Biography of Katherine Mansfield

British short story writer and critic.

Katherine Mansfield was born Kathleen Mansfield Beauchamp in Wellington, New Zealand in 1888. She went to London to be educated at Queen's College from 1903 to 1906, and then returned to New Zealand to study the cello for two years. In 1908 she returned to England, having chosen to be a writer rather than a musician, and there she lived the rest of her life except for sojourns to Germany, Switzerland and France where she would go seeking recovery from persistent poor health.

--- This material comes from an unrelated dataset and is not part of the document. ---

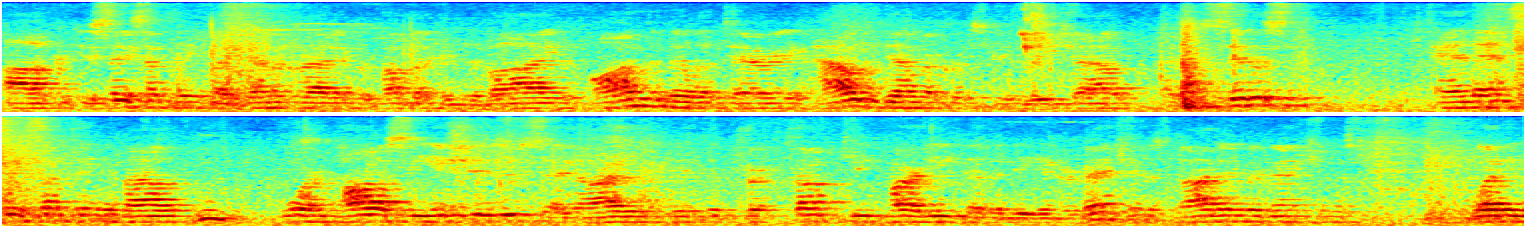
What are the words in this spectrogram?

Mansfield's personal life was unsteady and dramatic. In 1909 she left an unconsummated marriage to a singer named George Bowden after a day, and later in that year delivered a stillborn child. In 1911 she met English critic John Middleton Murry with whom she lived, on and off, until they finally married in 1918. Their relationship was both productive and frustrating; Murry was a difficult man and yet he did much to further Mansfield's literary development and success. He was the editor of Rhythm and Blue Review, periodicals that published some of Mansfield's early stories, and later he was editor of the Athenaeum to which she contributed both stories and book reviews. The Murrys had a wide circle of creative friends such as Frieda and D.H. Lawrence and Leonard and Virginia Woolf, but Mansfield also had a number of life-long devoted unmarried women friends including the artist Dorothy Brett and college friend Ida Baker (called L.M. by Mansfield). In 1916, she met and was entertained by the eccentric literary and artistic patron Lady Ottoline Morrell, with whom subsequently she had a lively correspondence.

Mansfield's earliest collection of stories is entitled In a German Pension (1911), but probably her best-known collections are Bliss and Other Stories (1920) and The Garden-Party and Other Stories (1922). The year after the publication of the latter, she died from tuberculosis at the age of 34.

Katherine Mansfield is recognized as an experimental and original writer. Her stories, varied as they are from short, sharp sketches to long, impressionistic evocations of time, place and character, have won her a lasting literary reputation.


3.8 Linear Feet (9 boxes)


Correspondence, works and miscellaneous material relating to Katherine Mansfield, British short story writer and critic.


The papers are organized in the following series

Series 1: Manuscript Works, 1903-1922
Boxes 1-2
Series 2: Printed Works, Photographs and Memorabilia, 1906-1922
Box 3
Series 3: Correspondence, 1909-1942
Boxes 4-7
2 boxes

Collection Stack Location

VAULT 40 8


Gift of Jane Warner Dick, 1959.

Processed by

S. Caroleen Browne, 1975; Virginia H. Smith, 2000

Inventory of the Katherine Mansfield Papers, 1903-1942
Language of description
Script of description

Repository Details

Part of the The Newberry Library - Modern Manuscripts and Archives Repository

60 West Walton Street
Chicago Illinois 60610 United States